BERLIN — German health officials agreed Tuesday to restrict the use of AstraZeneca's coronavirus vaccine in people under 60, amid fresh concern over unusual blood clots reported in a tiny number of those who received the shots.
Health Minister Jens Spahn and state officials agreed unanimously to only give the vaccine to people aged 60 or older, unless they belong to a high-risk category for serious illness from COVID-19 and have agreed to take the vaccine despite the small risk of a serious side-effect. The same option will be available to anyone who gets the shot at their GP, which will start to become possible later this month.
"In sum it's about weighing the risk of a side effect that is statistically small, but needs to be taken seriously, and the risk of falling ill with corona," Spahn told reporters in Berlin.
The move follows the recommendations of Germany's independent vaccine expert panel and comes after the country's medical regulator released new data showing a rise in reported cases of an unusual form of blood clot in the head — known as sinus vein thrombosis — in recent recipients of the AstraZeneca vaccine.
The news is a further blow to the vaccine, which is critical to Europe's immunization campaign and a linchpin in the global strategy to get shots to poorer countries. It comes less than two weeks after the EU drug regulator said the vaccine does not increase the overall incidence of blood clots following a similar scare.
The European Medicines Agency said at the time that the benefits of vaccination outweigh the risks, but it could not rule out a link between the shot and some unusual kinds of clots, and recommended adding a warning about possible rare side-effects.
Several German regions — including the capital Berlin and the country's most populous state, North Rhine-Westphalia — had already suspended use of the shots in younger people earlier Tuesday after the country's medical regulator said its tally of the rare blood clots reported by March 29 had increased to 31. Some 2.7 million doses of AstraZeneca have been administered in Germany so far.
Nine of the people died and all but two of the cases involved women, who were aged 20 to 63, the Paul Ehrlich Institute said.
In a statement ahead of the announcement, AstraZeneca said tens of millions of people worldwide have received its vaccines, and noted that the EU regulator and the World Health Organization concluded that the benefits of the shot outweigh the risks.
The company said it would continue to work with German authorities to address any questions they might have, while also analyzing its own records to understand whether the rare blood clots reported occur more commonly "than would be expected naturally in a population of millions of people."
The suspensions come as Germany, along with other European countries, is scrambling to ramp up its vaccine program, which lags far behind those in Britain and the United States.
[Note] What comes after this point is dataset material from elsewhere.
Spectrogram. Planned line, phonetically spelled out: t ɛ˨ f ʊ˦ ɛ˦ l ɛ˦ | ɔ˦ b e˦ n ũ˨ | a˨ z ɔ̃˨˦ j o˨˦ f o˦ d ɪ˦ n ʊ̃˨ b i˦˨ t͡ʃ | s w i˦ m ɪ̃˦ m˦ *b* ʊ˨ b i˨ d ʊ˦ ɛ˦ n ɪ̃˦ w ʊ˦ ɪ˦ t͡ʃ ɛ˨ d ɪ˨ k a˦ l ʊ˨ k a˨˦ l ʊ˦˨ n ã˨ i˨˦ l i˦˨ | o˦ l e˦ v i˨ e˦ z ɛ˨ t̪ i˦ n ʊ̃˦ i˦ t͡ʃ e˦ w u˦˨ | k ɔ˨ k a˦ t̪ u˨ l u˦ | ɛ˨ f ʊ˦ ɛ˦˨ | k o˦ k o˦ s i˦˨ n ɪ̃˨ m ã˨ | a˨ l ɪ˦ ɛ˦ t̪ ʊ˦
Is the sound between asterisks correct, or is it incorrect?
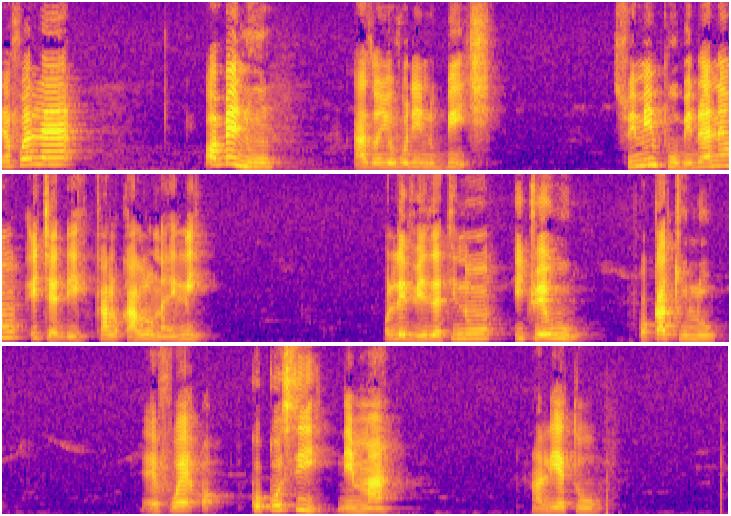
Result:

By Monday, some 13.2 million people in the country had received at least one dose of vaccine, while nearly 4 million had received both shots.
Among those who will likely be eligible for the shot soon is German Chancellor Angela Merkel.
"When it's my turn I'll allow myself to be vaccinated, including with AstraZeneca," Merkel said.